Learn How to Play Poker

Poker is a card game in which players place bets before seeing their cards. This creates a pot and encourages competition. Players can also raise, which puts more money into the pot and requires opponents to match it or fold. To be a successful player, you must understand the rules and strategy of poker and how to read your opponent’s behavior.

In poker, the objective is to make the best five-card hand. However, the player with the best five-card hand wins only if they go all the way to a showdown. This is why it is important to be able to make your opponent fold in earlier rounds. You can do this by making them believe that your hand is weak and betting big.

The first step in learning how to play poker is memorizing the rules. Then, practice by playing against friends or online. As you become more comfortable with the rules, start playing for real money.
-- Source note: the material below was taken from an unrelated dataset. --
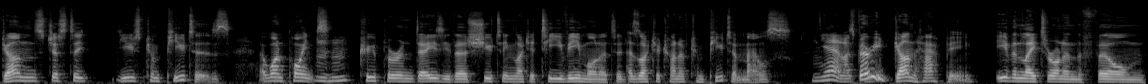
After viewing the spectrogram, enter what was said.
guns just to use computers. At one point, Mm-hmm. Koopa and Daisy they're shooting like a TV monitor as like a kind of computer mouse. yeah, like It's very gun happy. Even later on in the film,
This will help you improve your game and increase your bankroll. It is also a good idea to watch experienced players, as they can teach you a lot about the game.

While most people think of poker as a game of chance, it is actually a game of skill and strategy. To master the game, you must know what types of hands are better than others and how to put your opponent on a certain type of hand. This will help you make better decisions and win more often.

Before the game starts, the players must each place a forced bet, called an ante or blind bet. The dealer then shuffles the deck and cuts it, after which the cards are dealt to each player, one at a time, beginning with the person on their left. The dealer then collects the bets and adds them to the pot.

Once the cards are dealt, the first round of betting begins. Players can either check, which means they’re passing on betting, or they can bet, which is placing chips into the pot that their opponents must match. Players can also raise their bets, which is betting more than the previous player.

Another important skill to learn is reading your opponent’s behavior and understanding how they react to certain bets. You can do this by watching their body language and listening to their voice. You can also try to guess what they are thinking based on past behavior.

To improve your poker skills, you must take risks and get used to losing. This will allow you to develop good instincts and learn from your mistakes. Just says that she learned risk management as a young options trader and has found it helpful in poker. She advises new players to “take more risks, sooner,” but to manage the risks they take. For example, if you see your odds of winning a hand decreasing from round to round, you might want to change your strategy instead of trying to recover your losses.